====== Provided records
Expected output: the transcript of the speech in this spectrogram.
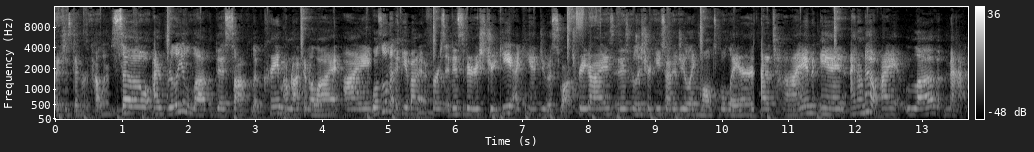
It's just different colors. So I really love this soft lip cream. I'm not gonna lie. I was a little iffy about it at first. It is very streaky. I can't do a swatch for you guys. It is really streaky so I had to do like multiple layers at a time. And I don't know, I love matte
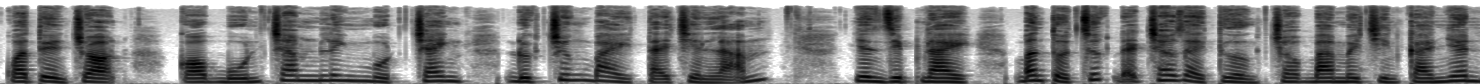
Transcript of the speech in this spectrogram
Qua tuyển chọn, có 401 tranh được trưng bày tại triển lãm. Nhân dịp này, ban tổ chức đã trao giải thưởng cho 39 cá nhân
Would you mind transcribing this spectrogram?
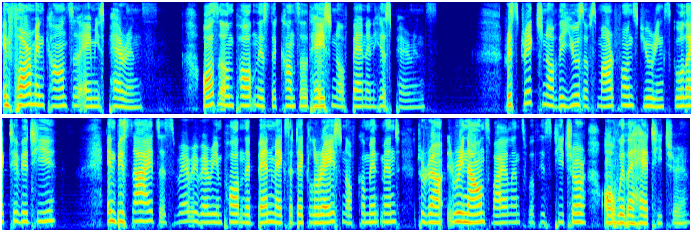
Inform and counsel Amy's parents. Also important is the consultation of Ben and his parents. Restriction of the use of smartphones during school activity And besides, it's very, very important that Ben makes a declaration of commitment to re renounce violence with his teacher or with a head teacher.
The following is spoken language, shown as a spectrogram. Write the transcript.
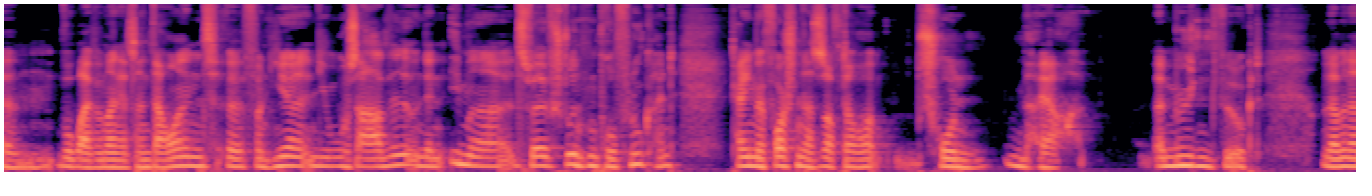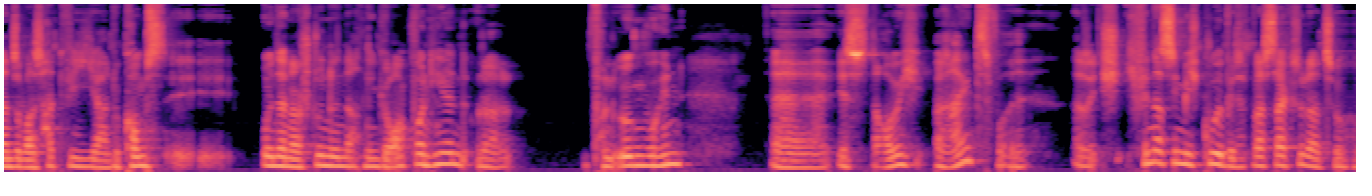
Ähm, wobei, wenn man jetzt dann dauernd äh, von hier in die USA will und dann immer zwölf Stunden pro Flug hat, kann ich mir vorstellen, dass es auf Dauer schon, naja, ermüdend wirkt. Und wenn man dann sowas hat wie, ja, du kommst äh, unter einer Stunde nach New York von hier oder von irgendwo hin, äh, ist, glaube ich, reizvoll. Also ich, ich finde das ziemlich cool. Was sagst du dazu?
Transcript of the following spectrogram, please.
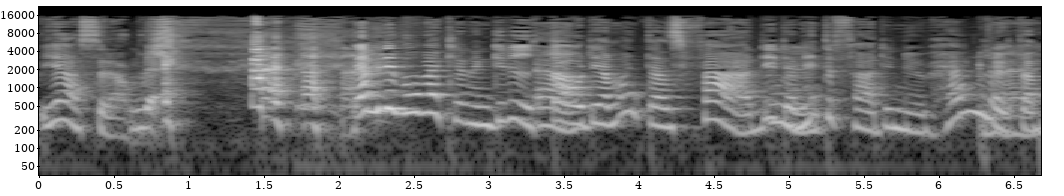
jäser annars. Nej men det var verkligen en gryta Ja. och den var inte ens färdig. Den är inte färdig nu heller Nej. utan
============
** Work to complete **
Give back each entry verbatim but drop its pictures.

** Response to this exercise **
Expected output: the transcript of the speech in this spectrogram.
It's just different colors. So I really love this soft lip cream. I'm not gonna lie. I was a little iffy about it at first. It is very streaky. I can't do a swatch for you guys. It is really streaky so I had to do like multiple layers at a time. And I don't know, I love matte
Transcript of the speech in this spectrogram
Qua tuyển chọn, có 401 tranh được trưng bày tại triển lãm. Nhân dịp này, ban tổ chức đã trao giải thưởng cho 39 cá nhân
Would you mind transcribing this spectrogram?
Inform and counsel Amy's parents. Also important is the consultation of Ben and his parents. Restriction of the use of smartphones during school activity And besides, it's very, very important that Ben makes a declaration of commitment to re renounce violence with his teacher or with a head teacher.
The following is spoken language, shown as a spectrogram. Write the transcript.
Ähm, wobei, wenn man jetzt dann dauernd äh, von hier in die USA will und dann immer zwölf Stunden pro Flug hat, kann ich mir vorstellen, dass es auf Dauer schon, naja, ermüdend wirkt. Und wenn man dann sowas hat wie, ja, du kommst äh, unter einer Stunde nach New York von hier oder von irgendwo hin, äh, ist, glaube ich, reizvoll. Also ich, ich finde das ziemlich cool. Was sagst du dazu?
Transcript of the following spectrogram, please.
jäser annars. Nej men det var verkligen en gryta Ja. och den var inte ens färdig. Den är inte färdig nu heller Nej. utan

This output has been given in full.